      So let's dig in!

      The base model R1T with the smallest battery will reportedly start at $69,000, and the most expensive configuration with the largest battery will cost around $100,000. Available battery sizes range from 105 kWh (~230 miles) to 180 kWh (~400 miles).

      Those mileage ratings work out to energy usage of about 450 watt-hours per mile for the R1T. For comparison, the highest-range Tesla Model X currently available, the P100, has a 100 kWh battery and promises ~295 miles of range, which equates to about 339 Wh/mile.
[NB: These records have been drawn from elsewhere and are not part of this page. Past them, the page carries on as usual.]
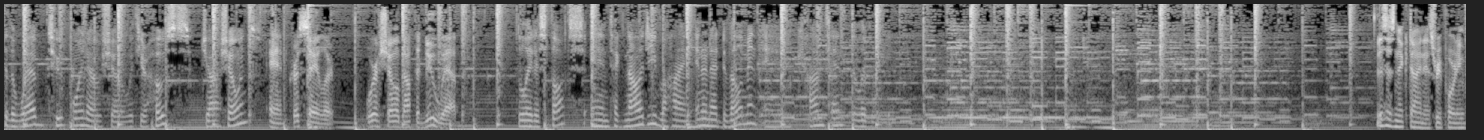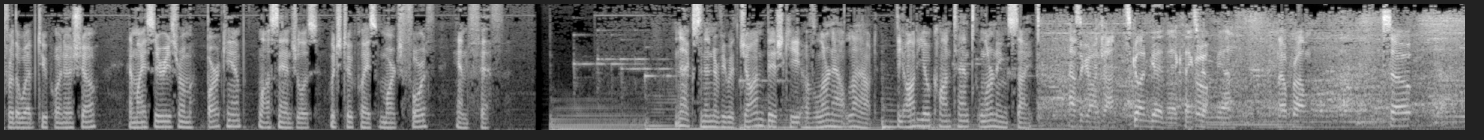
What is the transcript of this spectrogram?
to the Web 2.0 show with your hosts, Josh Owens and Chris Saylor. We're a show about the new web, the latest thoughts and technology behind internet development and content delivery. This is Nick Dynice reporting for the Web 2.0 show and my series from Barcamp, Los Angeles, which took place March 4th and 5th. Next, an interview with Jon Bischke of Learn Out Loud, the audio content learning site. How's it going, Jon? It's going good, Nick. Thanks Cool. for having me on. No problem. So,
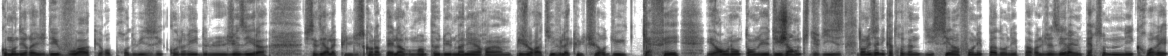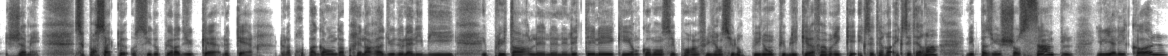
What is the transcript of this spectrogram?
comment dirais-je, des voix qui reproduisent ces conneries de Al Jazeera, c'est-à-dire ce qu'on appelle un, peu d'une manière euh, péjorative la culture du café. Et on a entendu des gens qui te disent, dans les années 90, si l'info n'est pas donnée par Al Jazeera, une personne n'y croirait jamais. C'est pour ça que aussi depuis Radio Caire, le Caire, de la propagande après la radio de la Libye, et plus tard les, les, les télés qui ont commencé pour influencer l'opinion publique et la fabriquer, etc., etc., n'est pas une chose simple. Il y a l'école,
      This puts Rivian's range claims within the realm of possibility, but a mere 111 Wh difference between the sleek, aerodynamic Model X and the large, bulky R1T still seems a bit optimistic to me. Perhaps the R1T is more aerodynamic than it looks, or maybe its motors are surprisingly efficient. It's possible.

      But the Tesla Model X P100, with its 100 kWh battery, has a starting price of $99,000. That's almost exactly the promised price ceiling of the Rivian R1T, a car with a battery nearly twice the size.

      Tesla is currently far and away the world leader in lithium-ion battery manufacturing, in terms of both volume and cost efficiency. In 2016, Tesla said their battery pack manufacturing cost was somewhere in the area of $190 per kWh. In 2018, Elon Musk said they hope to get the cost below $100/kWh by 2020.

      This means that even if Rivian can somehow match Tesla's battery manufacturing costs, the top-spec 180 kWh Rivian R1T battery pack would still cost roughly $18,000 when the R1T goes on sale in 2020. That's a huge line item on a $100,000 car, especially one from a brand new company with a brand new manufacturing line and no existing economies of scale.

      I'm far from an expert on these matters so this is all just casual napkin speculation on my part, but I think Rivian's going to have a really hard time making these pricing promises come true.

    You've been invited!